- Task input
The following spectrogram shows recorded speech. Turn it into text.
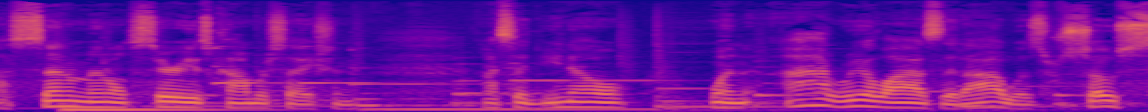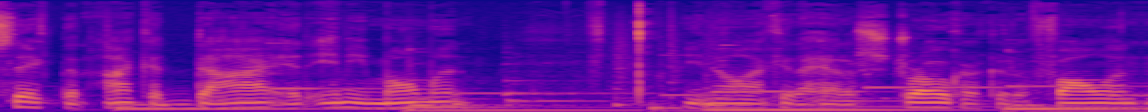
a sentimental, serious conversation. I said, you know, when I realized that I was so sick that I could die at any moment, you know, I could have had a stroke, I could have fallen,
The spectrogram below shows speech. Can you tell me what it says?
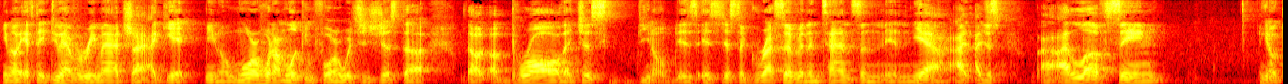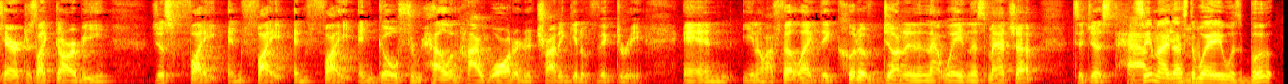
you know, if they do have a rematch, I, I get you know more of what I'm looking for, which is just a a, a brawl that just you know is is just aggressive and intense. And, and yeah, I, I just I I love seeing you know, characters like Darby just fight and fight and fight and go through hell and high water to try to get a victory. And, you know, I felt like they could have done it in that way in this matchup to just have. It seemed like that's the way it was booked.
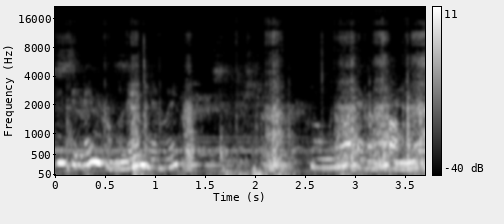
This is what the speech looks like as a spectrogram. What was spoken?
นี่เป็นเล่นของเล่นเลยเว้ยมองมั่วแต่กับของเนี่ย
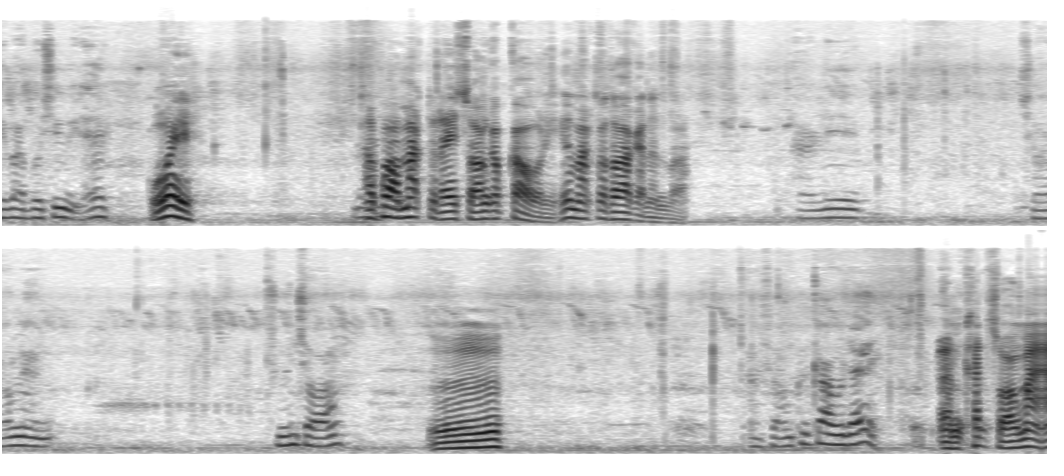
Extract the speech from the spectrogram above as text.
จะว่าบ่ชื่อเด้อโอ้ยเอาพ่อมักตัวใดสองกับเก้านี่คือมักตัวๆกันนั่นบ่อันนี้สองนั่นศูนย์สองอืมเอาสองคือเก้าได้อันขั้นสองมา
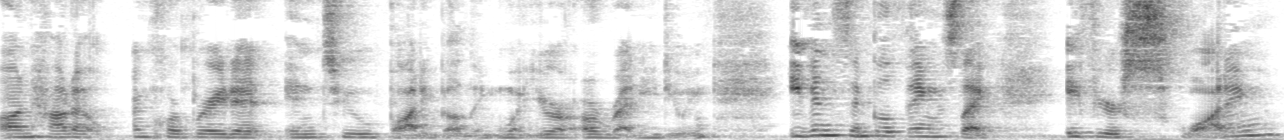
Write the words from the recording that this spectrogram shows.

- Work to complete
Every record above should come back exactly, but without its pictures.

- Answer section
The following spectrogram shows recorded speech. Turn it into text.
a sentimental, serious conversation. I said, you know, when I realized that I was so sick that I could die at any moment, you know, I could have had a stroke, I could have fallen,
The spectrogram below shows speech. Can you tell me what it says?
you know, if they do have a rematch, I, I get you know more of what I'm looking for, which is just a a, a brawl that just you know is is just aggressive and intense. And, and yeah, I, I just I I love seeing you know, characters like Darby just fight and fight and fight and go through hell and high water to try to get a victory. And, you know, I felt like they could have done it in that way in this matchup to just have. It seemed like that's the way it was booked.
This is what the speech looks like as a spectrogram. What was spoken?
นี่เป็นเล่นของเล่นเลยเว้ยมองมั่วแต่กับของเนี่ย
Extract the speech from the spectrogram above as text.
จะว่าบ่ชื่อเด้อโอ้ยเอาพ่อมักตัวใดสองกับเก้านี่คือมักตัวๆกันนั่นบ่อันนี้สองนั่นศูนย์สองอืมเอาสองคือเก้าได้อันขั้นสองมา
Write the words from the recording that this spectrogram shows.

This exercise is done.